Your task | Omit all pictures, then retype the data exactly as given.

============

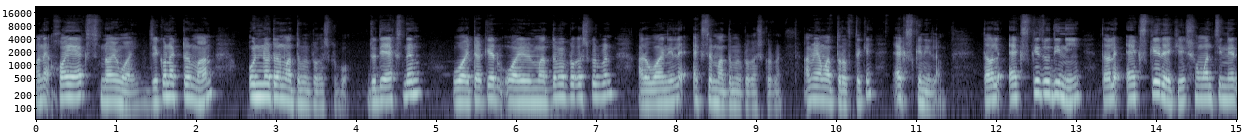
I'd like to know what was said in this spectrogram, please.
মানে হয় এক্স নয় ওয়াই যে কোনো একটার মান অন্যটার মাধ্যমে প্রকাশ করব। যদি এক্স নেন ওয়াইটাকে ওয়াইয়ের মাধ্যমে প্রকাশ করবেন, আর ওয়াই নিলে এক্সের মাধ্যমে প্রকাশ করবেন। আমি আমার তরফ থেকে এক্সকে নিলাম। তাহলে এক্সকে যদি নিই, তাহলে এক্সকে রেখে সমান চিহ্নের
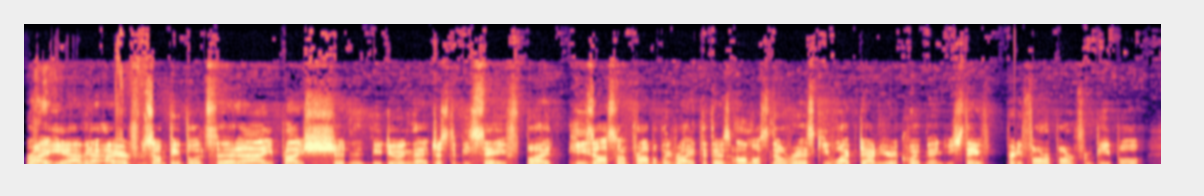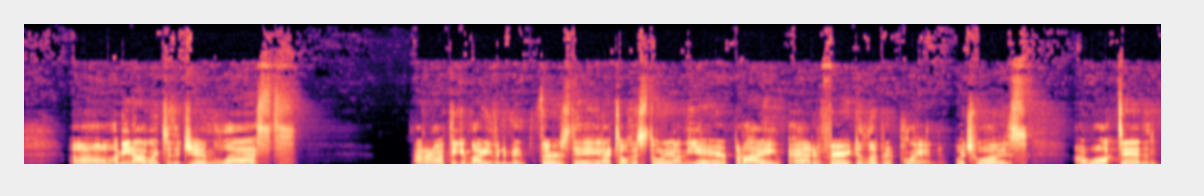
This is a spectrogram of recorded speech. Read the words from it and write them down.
Right. Right. Yeah. I mean, I, I heard from some people that said, ah, you probably shouldn't be doing that just to be safe. But he's also probably right that there's almost no risk. You wipe down your equipment, you stay pretty far apart from people. Um, I mean, I went to the gym last, I don't know, I think it might even have been Thursday, and I told this story on the air, but I had a very deliberate plan, which was I walked in,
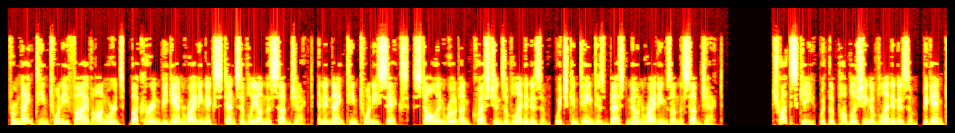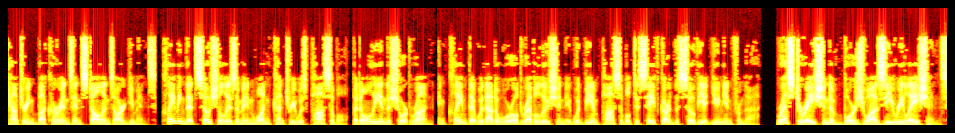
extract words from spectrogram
From 1925 onwards, Bukharin began writing extensively on the subject, and in 1926, Stalin wrote on questions of Leninism, which contained his best-known writings on the subject. Trotsky, with the publishing of Leninism, began countering Bukharin's and Stalin's arguments, claiming that socialism in one country was possible, but only in the short run, and claimed that without a world revolution it would be impossible to safeguard the Soviet Union from the restoration of bourgeoisie relations.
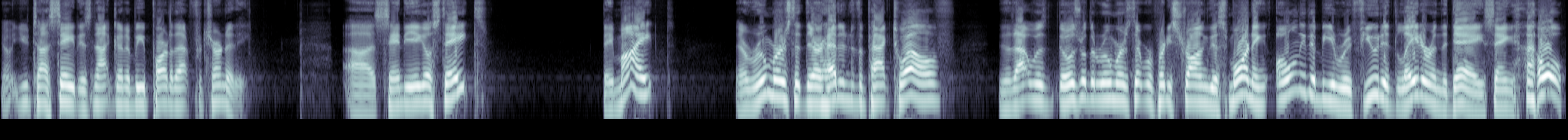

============

Answer to the problem |
I'd like to know what was said in this spectrogram, please.
মানে হয় এক্স নয় ওয়াই যে কোনো একটার মান অন্যটার মাধ্যমে প্রকাশ করব। যদি এক্স নেন ওয়াইটাকে ওয়াইয়ের মাধ্যমে প্রকাশ করবেন, আর ওয়াই নিলে এক্সের মাধ্যমে প্রকাশ করবেন। আমি আমার তরফ থেকে এক্সকে নিলাম। তাহলে এক্সকে যদি নিই, তাহলে এক্সকে রেখে সমান চিহ্নের
This is a spectrogram of recorded speech. Read the words from it and write them down.
Right. Right. Yeah. I mean, I, I heard from some people that said, ah, you probably shouldn't be doing that just to be safe. But he's also probably right that there's almost no risk. You wipe down your equipment, you stay pretty far apart from people. Um, I mean, I went to the gym last, I don't know, I think it might even have been Thursday, and I told this story on the air, but I had a very deliberate plan, which was I walked in,
extract words from spectrogram
From 1925 onwards, Bukharin began writing extensively on the subject, and in 1926, Stalin wrote on questions of Leninism, which contained his best-known writings on the subject. Trotsky, with the publishing of Leninism, began countering Bukharin's and Stalin's arguments, claiming that socialism in one country was possible, but only in the short run, and claimed that without a world revolution it would be impossible to safeguard the Soviet Union from the restoration of bourgeoisie relations.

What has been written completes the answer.